DATA FOR THE TASK.
◇ ◇ ◇ ◇ ◇ ◇ ◇

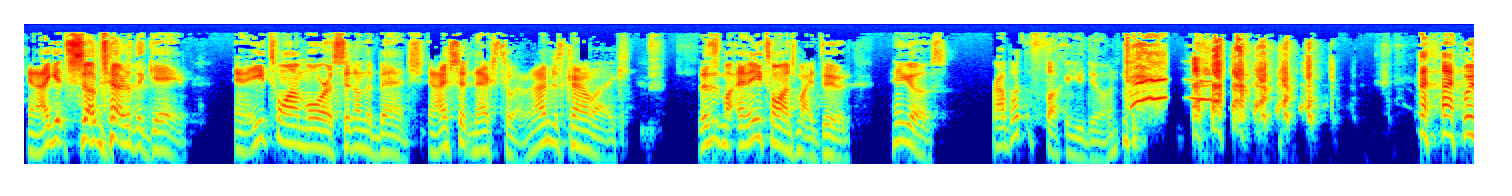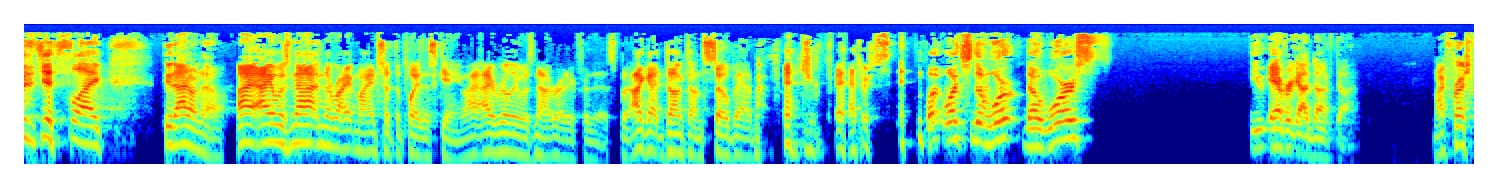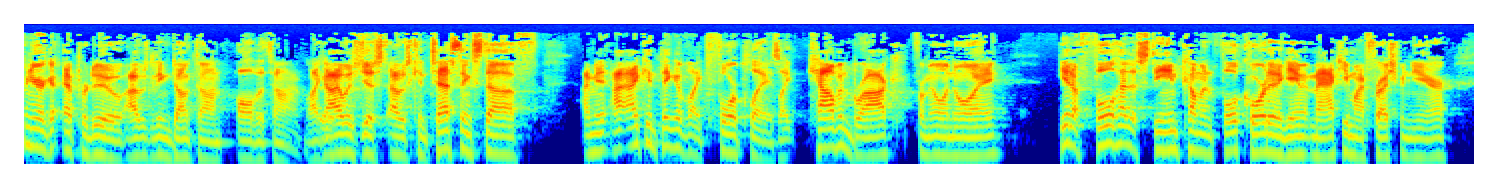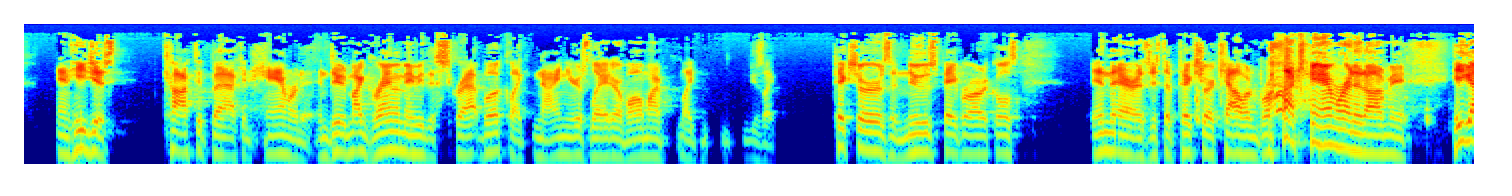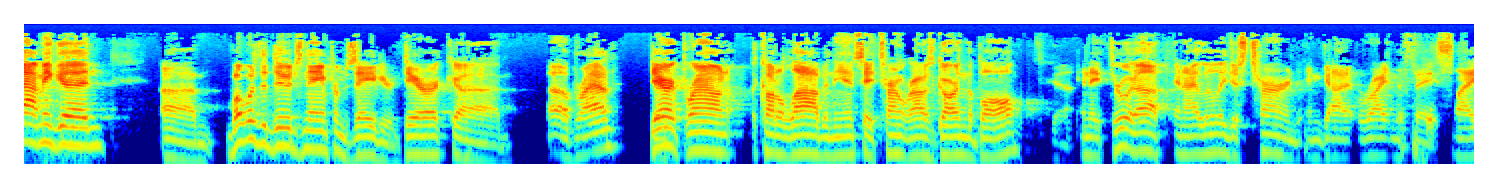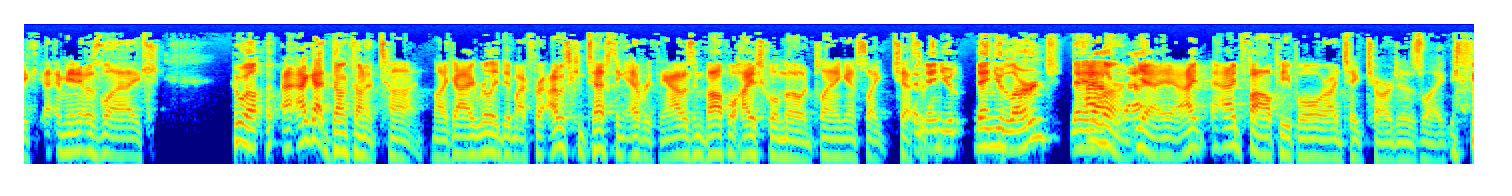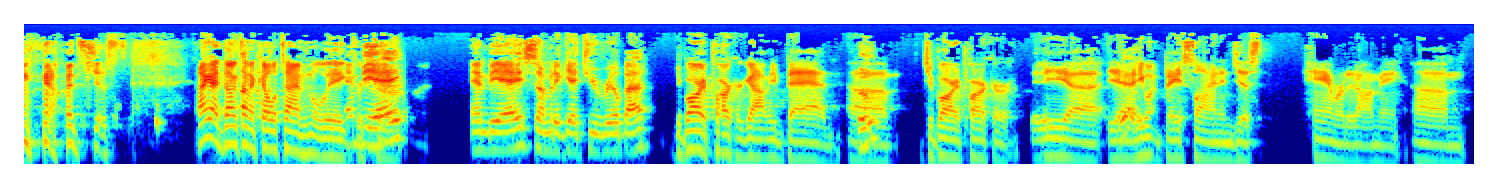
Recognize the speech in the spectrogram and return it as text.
and I get subbed out of the game. And E'Twaun Moore is sitting on the bench, and I sit next to him, and I'm just kind of like, "This is my." And E'Twaun's my dude. He goes, "Rob, what the fuck are you doing?" I was just like, dude, I don't know. I, I, was not in the right mindset to play this game. I, I, really was not ready for this. But I got dunked on so bad by Patrick Patterson. What, what's the wor- the worst you ever got dunked on? My freshman year at Purdue, I was getting dunked on all the time. Like yeah. I was just, I was contesting stuff. I mean, I, I, can think of like four plays. Like Calvin Brock from Illinois, he had a full head of steam coming full court in a game at Mackey my freshman year. and he just cocked it back and hammered it. And dude, my grandma made me this scrapbook like nine years later of all my like these like pictures and newspaper articles. In there is just a picture of Calvin Brock hammering it on me. He got me good. Um, what was the dude's name from Xavier? Derrick, uh, uh, Brown. Derrick Brown caught a lob in the NCAA tournament where I was guarding the ball. Yeah. And they threw it up, and I literally just turned and got it right in the face. Like, I mean, it was like, who else? I, I got dunked on a ton. Like, I really did my. Fr- I was contesting everything. I was in Valpo high school mode, playing against like Chester. And then you then you learned. Then I learned. that? Yeah, yeah. I'd, I'd foul people or I'd take charges. Like, you know, it's just. I got dunked on a couple times in the league for NBA? sure. NBA. Somebody get you real bad. Jabari Parker got me bad. Who? Um, Jabari Parker. Did he? He, uh, yeah, Really? he went baseline and just hammered it on me. Um,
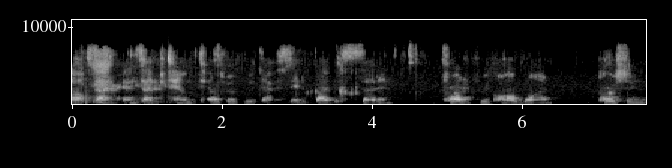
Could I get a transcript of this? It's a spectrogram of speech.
outside or inside of town. The townsfolk were devastated by this sudden product recall. One person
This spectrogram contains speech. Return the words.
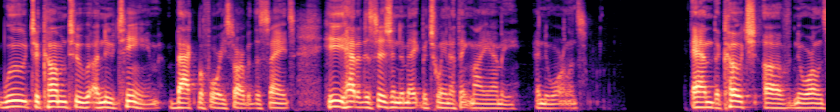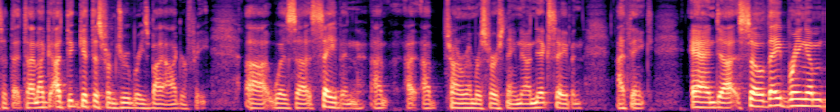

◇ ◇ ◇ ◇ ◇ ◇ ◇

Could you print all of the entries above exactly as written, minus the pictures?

EXERCISE ANSWER.
Recognize the speech in the spectrogram and return it as text.
and I get subbed out of the game. And E'Twaun Moore is sitting on the bench, and I sit next to him, and I'm just kind of like, "This is my." And E'Twaun's my dude. He goes, "Rob, what the fuck are you doing?" I was just like, dude, I don't know. I, I, was not in the right mindset to play this game. I, I, really was not ready for this. But I got dunked on so bad by Patrick Patterson. What, what's the wor- the worst you ever got dunked on? My freshman year at Purdue, I was getting dunked on all the time. Like yeah. I was just, I was contesting stuff. I mean, I, I, can think of like four plays. Like Calvin Brock from Illinois, he had a full head of steam coming full court in a game at Mackey my freshman year. and he just cocked it back and hammered it. And dude, my grandma made me this scrapbook like nine years later of all my like these like pictures and newspaper articles. In there is just a picture of Calvin Brock hammering it on me. He got me good. Um, what was the dude's name from Xavier? Derrick, uh, uh, Brown. Derrick Brown caught a lob in the NCAA tournament where I was guarding the ball. Yeah. And they threw it up, and I literally just turned and got it right in the face. Like, I mean, it was like, who else? I, I got dunked on a ton. Like, I really did my. Fr- I was contesting everything. I was in Valpo high school mode, playing against like Chester. And then you then you learned. Then I learned. that? Yeah, yeah. I'd, I'd foul people or I'd take charges. Like, you know, it's just. I got dunked on a couple times in the league for NBA? sure. NBA. Somebody get you real bad. Jabari Parker got me bad. Who? Um, Jabari Parker. Did he? He, uh, yeah, Really? he went baseline and just hammered it on me. Um,
Could I get a transcript of this? It's a spectrogram of speech.
outside or inside of town. The townsfolk were devastated by this sudden product recall. One person
This spectrogram contains speech. Return the words.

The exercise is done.